Within the surrounding Central Perimeter submarket, there has been a major acceleration in terms of economic growth. Central Perimeter has consistently been a hub for Fortune 1000 companies and a place where corporate America—such as Mercedes-Benz and State Farm—can land and thrive. Thanks to the Perimeter CID’s involvement and pro-business-oriented mentality, the area is booming.
The submarket is also Atlanta’s most transit-served market, with three separate MARTA stations, including one dedicated specifically to the Pill Hill area itself—less than a 10-minute walk from The Commons at Lake Hearn. With other surrounding projects such as Insight Global’s recent investment in the area near Perimeter Mall and the redevelopment of the former Gold Kist headquarters, there is a noticeable effort to densify the surrounding submarket into a connected and thriving hub.
Please share your thoughts on the metro’s MOB sector’s future.
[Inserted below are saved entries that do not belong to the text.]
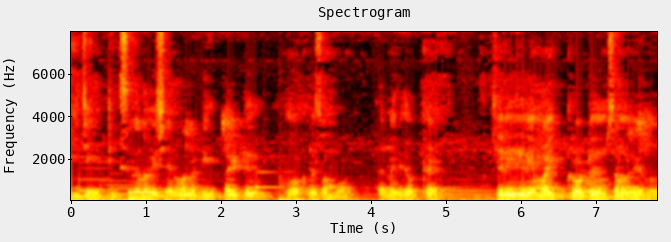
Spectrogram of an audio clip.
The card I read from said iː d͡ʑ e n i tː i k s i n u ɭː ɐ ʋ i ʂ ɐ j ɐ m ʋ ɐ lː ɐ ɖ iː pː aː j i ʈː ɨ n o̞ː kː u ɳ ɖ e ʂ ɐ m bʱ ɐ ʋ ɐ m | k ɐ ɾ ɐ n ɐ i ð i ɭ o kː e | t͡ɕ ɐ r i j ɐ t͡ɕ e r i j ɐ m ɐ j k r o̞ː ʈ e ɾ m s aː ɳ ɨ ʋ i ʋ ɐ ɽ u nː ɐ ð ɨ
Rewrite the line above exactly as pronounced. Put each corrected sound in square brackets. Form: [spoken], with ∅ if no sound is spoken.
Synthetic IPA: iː d͡ʑ e n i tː i k s i n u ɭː ɐ ʋ i ʂ ɐ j ɐ m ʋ ɐ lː ɐ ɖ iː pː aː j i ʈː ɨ n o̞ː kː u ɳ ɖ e [s] ɐ m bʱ ɐ ʋ ɐ m | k ɐ ɾ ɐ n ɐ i ð i [l] o kː e | t͡ɕ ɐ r i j ɐ t͡ɕ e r i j ɐ m ɐ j k r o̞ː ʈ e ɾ m s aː ɳ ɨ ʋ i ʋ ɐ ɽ u nː ɐ ð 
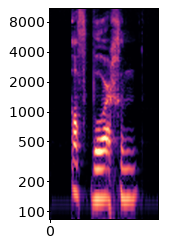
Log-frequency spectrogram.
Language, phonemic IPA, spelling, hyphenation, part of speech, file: Dutch, /ˈɑfˌbɔr.ɣə(n)/, afborgen, af‧bor‧gen, verb, Nl-afborgen.ogg
- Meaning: to borrow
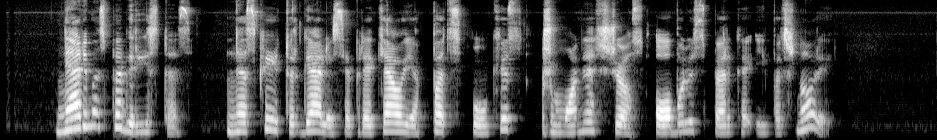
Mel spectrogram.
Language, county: Lithuanian, Kaunas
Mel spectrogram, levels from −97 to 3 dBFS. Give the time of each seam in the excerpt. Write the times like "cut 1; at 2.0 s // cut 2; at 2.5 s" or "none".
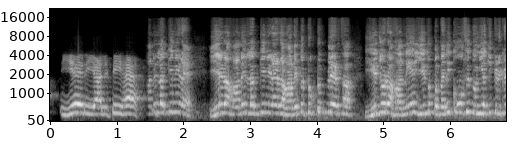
cut 1; at 1.5 s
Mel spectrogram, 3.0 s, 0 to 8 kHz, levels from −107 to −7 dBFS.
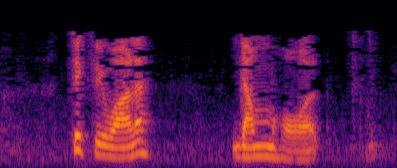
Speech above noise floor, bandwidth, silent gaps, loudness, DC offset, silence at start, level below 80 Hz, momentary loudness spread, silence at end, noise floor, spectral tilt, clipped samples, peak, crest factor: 36 dB; 4.8 kHz; none; -39 LUFS; under 0.1%; 0.55 s; -78 dBFS; 9 LU; 0.15 s; -73 dBFS; -4 dB/octave; under 0.1%; -20 dBFS; 20 dB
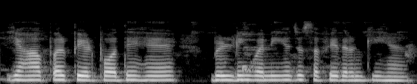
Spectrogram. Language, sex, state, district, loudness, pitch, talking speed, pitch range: Hindi, female, Uttar Pradesh, Lalitpur, -16 LUFS, 200 Hz, 185 wpm, 195-205 Hz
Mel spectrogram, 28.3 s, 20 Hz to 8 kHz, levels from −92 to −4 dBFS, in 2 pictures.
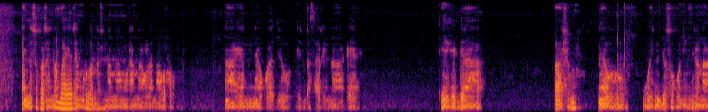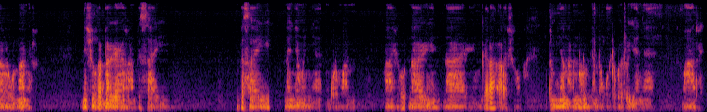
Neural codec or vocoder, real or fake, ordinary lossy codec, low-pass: vocoder, 22.05 kHz, 80 mel bands, HiFi-GAN; fake; none; 7.2 kHz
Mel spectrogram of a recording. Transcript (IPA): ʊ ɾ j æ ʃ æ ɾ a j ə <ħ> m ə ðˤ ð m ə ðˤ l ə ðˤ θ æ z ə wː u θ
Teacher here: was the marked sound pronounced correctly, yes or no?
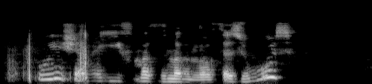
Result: no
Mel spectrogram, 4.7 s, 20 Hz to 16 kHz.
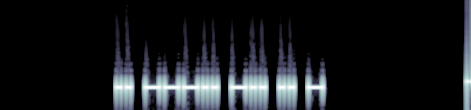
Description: Morse code, heard as a keyed tone, about 25 wpm, 700 Hz. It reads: I8DIT
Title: Code Groups - 5 Letter:Numbers - 25wpm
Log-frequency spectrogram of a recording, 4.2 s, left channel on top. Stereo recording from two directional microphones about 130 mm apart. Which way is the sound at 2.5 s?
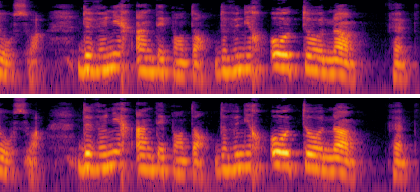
50° right (ahead or behind).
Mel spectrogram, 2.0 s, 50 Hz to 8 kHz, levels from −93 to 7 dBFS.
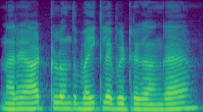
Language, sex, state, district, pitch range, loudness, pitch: Tamil, male, Tamil Nadu, Kanyakumari, 140-155 Hz, -14 LUFS, 145 Hz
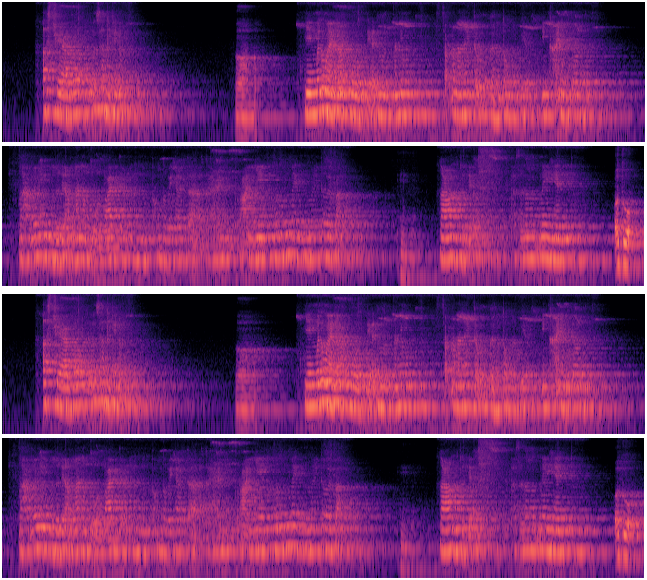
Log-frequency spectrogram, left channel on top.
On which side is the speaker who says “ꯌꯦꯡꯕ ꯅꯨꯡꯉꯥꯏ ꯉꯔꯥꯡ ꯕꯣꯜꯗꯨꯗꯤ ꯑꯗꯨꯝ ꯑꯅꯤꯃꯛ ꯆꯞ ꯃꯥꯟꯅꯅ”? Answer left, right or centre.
Centre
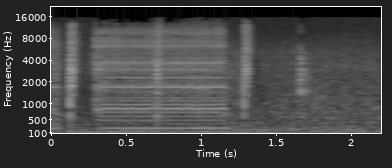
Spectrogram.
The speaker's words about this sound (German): Hört sich an wie Schläge an ein Rohr. Ja, da klopft jemand an ein Heizungsrohr.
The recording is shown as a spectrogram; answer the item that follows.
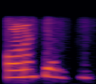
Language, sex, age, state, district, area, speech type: Odia, female, 30-45, Odisha, Sambalpur, rural, conversation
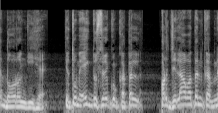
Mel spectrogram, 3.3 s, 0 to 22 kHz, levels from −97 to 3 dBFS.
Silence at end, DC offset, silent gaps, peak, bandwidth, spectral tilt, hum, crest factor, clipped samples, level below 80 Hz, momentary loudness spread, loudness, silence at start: 0 s; under 0.1%; none; 0 dBFS; 16.5 kHz; -5 dB/octave; none; 18 dB; under 0.1%; -44 dBFS; 8 LU; -18 LUFS; 0 s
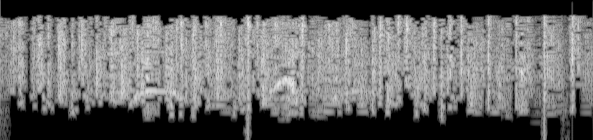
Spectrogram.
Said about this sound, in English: Here is a big applause for you.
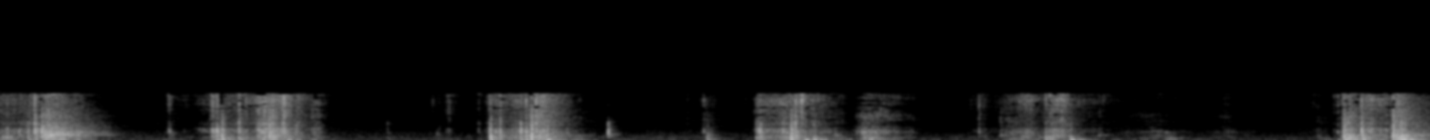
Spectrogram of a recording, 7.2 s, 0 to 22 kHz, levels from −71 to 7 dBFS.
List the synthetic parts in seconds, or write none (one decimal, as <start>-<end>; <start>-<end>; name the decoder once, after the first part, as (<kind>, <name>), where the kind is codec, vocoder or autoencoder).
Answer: 0.0-2.1 (vocoder, BigVGAN v2); 3.2-4.0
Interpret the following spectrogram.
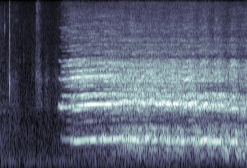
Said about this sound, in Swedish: Ja, just det. Någon slags häst.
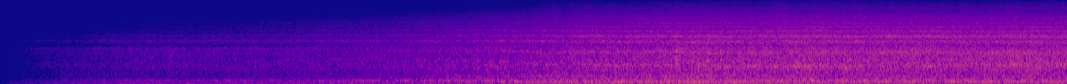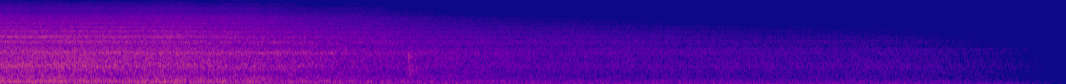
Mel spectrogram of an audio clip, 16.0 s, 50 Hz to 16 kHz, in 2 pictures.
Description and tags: S-Bahn Train passing close 2
S-Bahn city train passing aprox 5m away. Recorded in 90° XY with a Zoom HD2 at Priesterweg, Berlin
autumn, city, electric-train, field-recording, passenger-train, rail-road, rail-way, s-bahn, train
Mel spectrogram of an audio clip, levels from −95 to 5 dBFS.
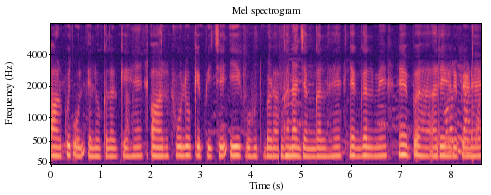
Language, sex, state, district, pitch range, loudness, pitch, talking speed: Hindi, female, Uttar Pradesh, Jalaun, 180-190 Hz, -17 LUFS, 185 Hz, 160 wpm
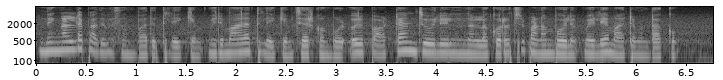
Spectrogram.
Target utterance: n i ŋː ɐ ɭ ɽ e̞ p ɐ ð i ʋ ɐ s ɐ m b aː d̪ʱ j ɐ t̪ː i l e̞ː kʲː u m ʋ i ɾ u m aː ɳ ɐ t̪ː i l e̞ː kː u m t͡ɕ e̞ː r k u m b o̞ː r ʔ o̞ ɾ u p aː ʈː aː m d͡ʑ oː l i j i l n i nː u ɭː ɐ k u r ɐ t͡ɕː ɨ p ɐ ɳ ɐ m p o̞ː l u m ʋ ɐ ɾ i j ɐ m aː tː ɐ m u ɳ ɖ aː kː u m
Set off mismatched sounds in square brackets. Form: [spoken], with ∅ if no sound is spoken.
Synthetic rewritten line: n i ŋː ɐ ɭ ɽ e̞ p ɐ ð i ʋ ɐ s ɐ m b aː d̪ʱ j ɐ t̪ː i l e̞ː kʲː u m ʋ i ɾ u m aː [n] ɐ t̪ː i l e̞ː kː u m t͡ɕ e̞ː r k u m b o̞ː [ɭ] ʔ o̞ ɾ u p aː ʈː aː m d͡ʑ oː l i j i l n i nː u ɭː ɐ k u r ɐ t͡ɕː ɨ p ɐ ɳ ɐ m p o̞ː l u m ʋ ɐ [l] i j ɐ m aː tː ɐ m u ɳ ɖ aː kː u m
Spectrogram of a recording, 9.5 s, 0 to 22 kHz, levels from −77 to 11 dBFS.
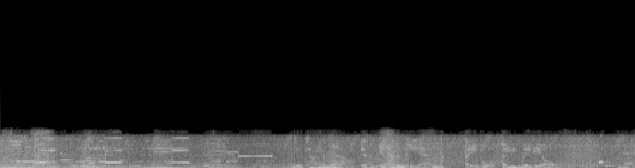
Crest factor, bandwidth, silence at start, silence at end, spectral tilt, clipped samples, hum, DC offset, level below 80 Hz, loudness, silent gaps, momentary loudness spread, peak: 16 dB; 5.4 kHz; 0 s; 0 s; -11 dB/octave; under 0.1%; none; under 0.1%; -38 dBFS; -17 LUFS; none; 7 LU; -2 dBFS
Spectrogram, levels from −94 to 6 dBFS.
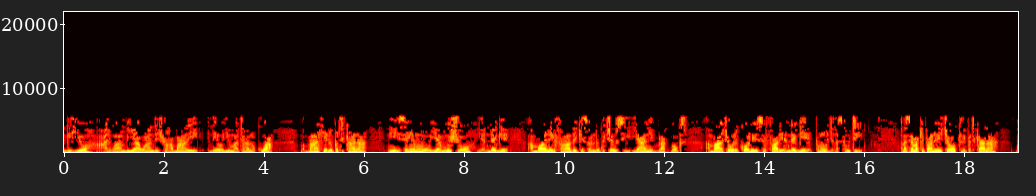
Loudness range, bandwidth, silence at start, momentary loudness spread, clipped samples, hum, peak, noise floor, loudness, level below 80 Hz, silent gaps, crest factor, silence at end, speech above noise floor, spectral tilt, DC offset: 4 LU; 6 kHz; 0 s; 11 LU; under 0.1%; none; 0 dBFS; -55 dBFS; -23 LUFS; -60 dBFS; none; 22 dB; 0 s; 32 dB; -5 dB/octave; under 0.1%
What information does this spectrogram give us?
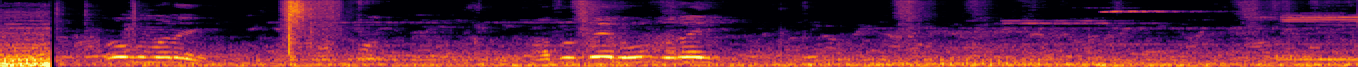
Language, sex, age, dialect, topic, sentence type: Hindi, female, 25-30, Marwari Dhudhari, banking, question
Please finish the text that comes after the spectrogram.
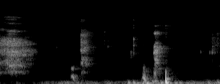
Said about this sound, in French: Pardon. le petit éternuement, excusez-moi.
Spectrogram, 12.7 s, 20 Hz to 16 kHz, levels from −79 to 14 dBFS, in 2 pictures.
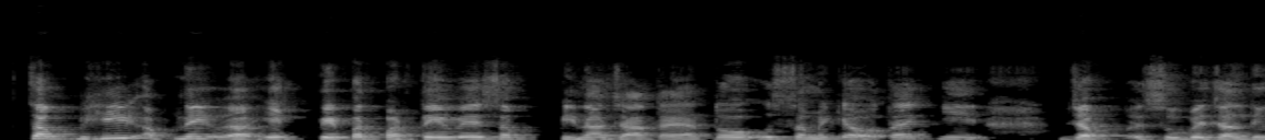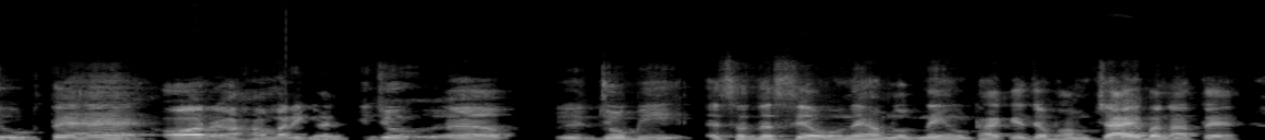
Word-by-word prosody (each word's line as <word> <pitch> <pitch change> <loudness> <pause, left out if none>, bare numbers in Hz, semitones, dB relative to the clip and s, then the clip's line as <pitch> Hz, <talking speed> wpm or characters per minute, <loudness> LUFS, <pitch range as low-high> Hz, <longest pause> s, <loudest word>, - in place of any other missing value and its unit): सब 250 -1 +5
भी 265 +7 +2
अपने 235 +1 0
अ, 180 -6 +2
एक 200 0 +1
पेपर 195 +4 +3
पढ़ते 200 0 +1
हुए 205 +2 +3
सब 210 0 -4
पीना 200 -1 -1
चाहते 160 -5 -2
हैं 165 +1 -1
तो 190 0 +1
उस 205 0 -3
समय 215 -1 -2
क्या 210 -1 -1
होता 210 +3 -2
है 230 - -1
कि 205 -4 -10 0.5
जब 185 0 +3 0.2
सुबह 185 0 +1
जल्दी 180 +4 0
उठते 185 +2 -3
हैं 210 +1 +1 0.3
और 170 0 +8 0.2
हमारी 175 +2 -2
घर 165 -2 -4
की 190 - -16
जो 190 0 +1
अ, 145 -4 -2 0.3
जो 150 +4 -2
भी 195 +1 -6 0.4
सदस्य 175 +2 +1
उन्हें 180 0 0
हम 170 -1 -1
लोग 175 -1 -3
नहीं 175 +2 +1
उठा 160 -4 -2
के 170 +4 -4
जब 185 +1 -2
हम 155 +3 -4
चाय 195 - +8
बनाते 155 -5 +1
हैं। 115 - -7
185 Hz, 210 wpm, -22 LUFS, 170-205 Hz, 0.5 s, और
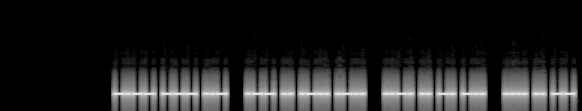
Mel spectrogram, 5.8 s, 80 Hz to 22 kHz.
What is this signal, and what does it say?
Morse code, heard as a keyed tone, about 40 wpm, 700 Hz. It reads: YOU WILL FIND HIM
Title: Sentences from Top 1100 Words 40wpm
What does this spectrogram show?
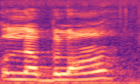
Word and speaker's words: LeBlanc: Did I say LeBlanc. it right? No C, and you have to say it with a capital B in there, too.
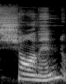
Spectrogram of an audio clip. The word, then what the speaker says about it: Shannon: My name is Shannon,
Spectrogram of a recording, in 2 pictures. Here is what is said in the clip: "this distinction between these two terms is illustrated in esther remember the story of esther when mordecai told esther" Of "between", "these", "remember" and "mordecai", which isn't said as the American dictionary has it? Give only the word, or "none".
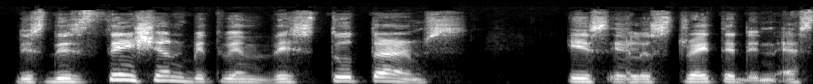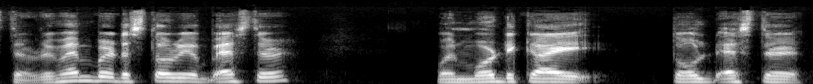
these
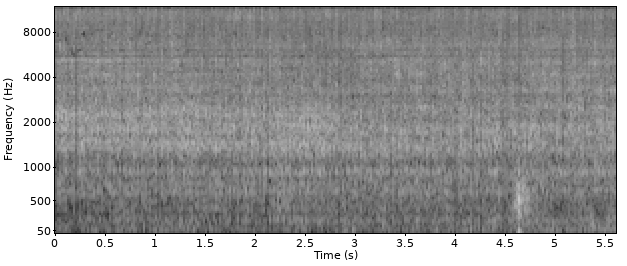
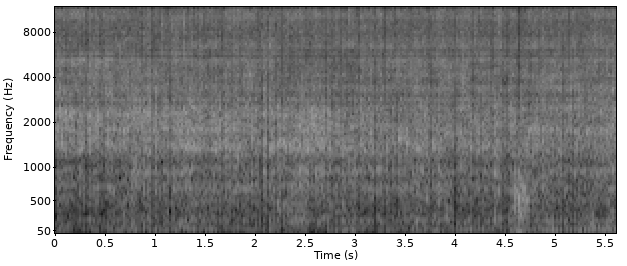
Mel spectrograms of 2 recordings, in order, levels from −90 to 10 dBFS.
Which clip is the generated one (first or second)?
second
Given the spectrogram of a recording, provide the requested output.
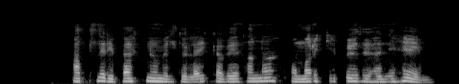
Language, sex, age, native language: Icelandic, male, 20-29, Icelandic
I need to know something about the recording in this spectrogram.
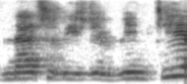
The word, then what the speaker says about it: Nathalie Gevinti: what you do um so my name is natalie javinti i'm very very impressed with your pronunciation that was perfect scott well done um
Martin: The medical office sector is like a glacier. It moves at a slow and steady pace. As we look to what the future holds, medical office will continue to be solid, stable and healthy, with a well-balanced supply and demand of product. We can also expect to see a flight to quality. We are beginning to see that as health-care tenants seek top-tier amenities and opportunities to better the patient experience. That trend will continue moving forward, especially as long-term leases are up and there’s an opportunity to relocate.